Spring Break 2021 we traveled to Gatlinburg, Tennessee for our family vacation. That was the furthest we ever traveled with the Tesla. From metro Detroit to Gatlinburg, we had to make three charging stops, none of them longer than 30 minutes to get us to the cabin we rented.
We did encounter a challenge once we arrived, the closest Supercharger was nearly an hour away because of the mountainous roads. We didn’t want to spend that kind of time driving to charge the car, so we decided to plug our car into the home we were renting. The charging was slow but gave us enough “juice” for all our daily adventures. We did not need a Supercharger again until we left town at the end of the week.
That trip sold me on owning an electric car as a way of life. It was also the first trip where we noticed the Superchargers filling up, with some drivers having to wait their turn to charge up. It is exciting to see more people driving electric however does make me concerned about the infrastructure catching up with demand.
As a family, we think differently now when it comes to driving. When we plan a trip, we ask ourselves where and how will we charge when we get there? We look to see if the lodging options offer EV charging.
This summer we camped at a Michigan State Park and we plugged the car in at the campsite. At my parents’ home, we plug into the outlet in their garage if we’re staying overnight. And thankfully a Supercharger is never too far away.
My husband has not been to a gas station in three years and five months. He has not had to get an oil change. The maintenance so far has been tires, only. Eventually there will be brake work. When I’m standing outside my car at a gas station in the cold February wind, I’m jealous he no longer has to make getting gas a regular part of his routine.
Back to that first solo road trip, last September, my son and I were heading up to Traverse City for a soccer tournament. I could have taken my car, but I wanted to take my husband’s Tesla. I looked up the Supercharging stations to make sure there was one in Traverse City because our hotel did not offer EV charging and found one at a Meijer.
Many of them are at Meijer.

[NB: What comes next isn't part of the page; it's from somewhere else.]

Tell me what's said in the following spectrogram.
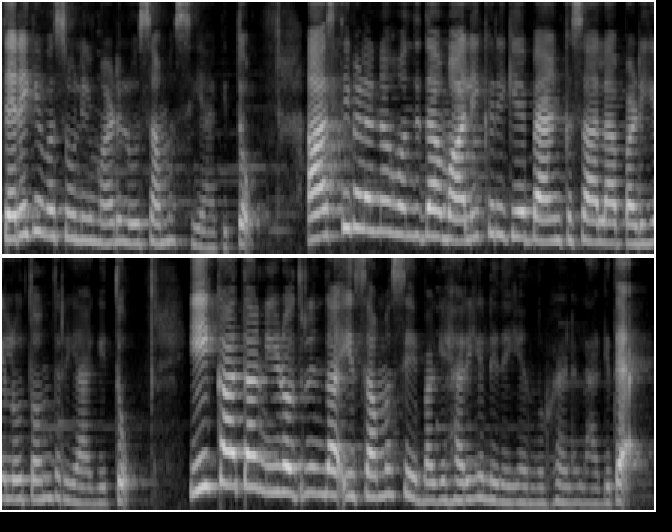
ತೆರಿಗೆ ವಸೂಲಿ ಮಾಡಲು ಸಮಸ್ಯೆಯಾಗಿತ್ತು. ಆಸ್ತಿಗಳನ್ನು ಹೊಂದಿದ ಮಾಲೀಕರಿಗೆ ಬ್ಯಾಂಕ್ ಸಾಲ ಪಡೆಯಲು ತೊಂದರೆಯಾಗಿತ್ತು. ಈ ಖಾತಾ ನೀಡೋದ್ರಿಂದ ಈ ಸಮಸ್ಯೆ ಬಗೆಹರಿಯಲಿದೆ ಎಂದು ಹೇಳಲಾಗಿದೆ.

We have stopped many times at the Supercharger in Bay City on the way Up North and grabbed a bite at the nearby Culvers or ran inside to Meijer for the bathrooms and some odds and ends.
This was my first time venturing out solo with the car. It was fun. The Model 3 is a great ride.
I can tell you we made it there and back with no problems, but I did learn a few things. First, don’t assume you know where the Superchargers are, you need to map it out.
I went on memory to get to the Traverse City Meijer instead of mapping it out. When I got there, there was no Supercharger station. I had a small panic attack that there was no Tesla Superchargers in Traverse City. Thankfully I had just gone to the wrong Meijer.
Second, go with your gut. On our return trip, Tesla had me arriving home with just a 10 percent charge. I figured it would be OK, but I still stopped to charge an additional time just in case … I’m not quite over the range anxiety yet. But I’m getting there. Next time I’m going to trust the 10 percent.
And I highly recommend the Yacht Rock … a friend and coworker turned me onto it right before the trip.